Monday, October 10, 2011

CMJ 2011 Preview: Death @ Music Hall of Williamsburg

The official CMJ Music Marathon 2011 schedule just went up over the weekend, so we'll be posting a lot more shows we're excited about as the week progresses. I write to you today on the subject of Death. Not the '80s metal band or the final stage of life. I'm talking about the early '70s Detroit punk band that often does not get the credit they deserve. Formed in 1971 by the Hackney brothers (Bobby, David and Dannis), Death were in a class of their own, predating many of the bands that are often credited with inventing the sound of punk rock.

In 1974, the band entered the studio with the intention of recording a twelve song LP to be released by Columbia Records. Clive Davis, president of Columbia at the time, insisted that the band change their name to something more commercially acceptable, which the band refused. Their decision would ultimately result in Davis withdrawing funding for the album, and only seven of the planned twelve songs being recorded. The recordings from those sessions sat in limbo for close to forty years, up until Drag City released them in 2009 as ...For The Whole World To See. The songs are an extremely important document of the very early beginnings of punk music, and an exciting collection of songs by any measure.

After the album's release, Death reformed to play three shows with new drummer Bobbie Duncan (David Hackney passed away in 2000 from lung cancer), and they've since intermittently performed to incredibly grateful crowds. Luckily, Death will be headlining Music Hall of Williamsburg as part of Afro-Punk's CMJ showcase on Tuesday, October 18. Tickets for the showcase are still on sale for only $12.90 after fees, an amazing deal to see a legendary act perform in an intimate setting. Get on that ASAP.
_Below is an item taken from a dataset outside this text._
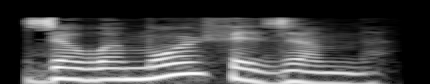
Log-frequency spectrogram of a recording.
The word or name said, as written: zoomorphism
Below, check out some videos of Death performing at SXSW in 2010, as well as a panel discussion with the band...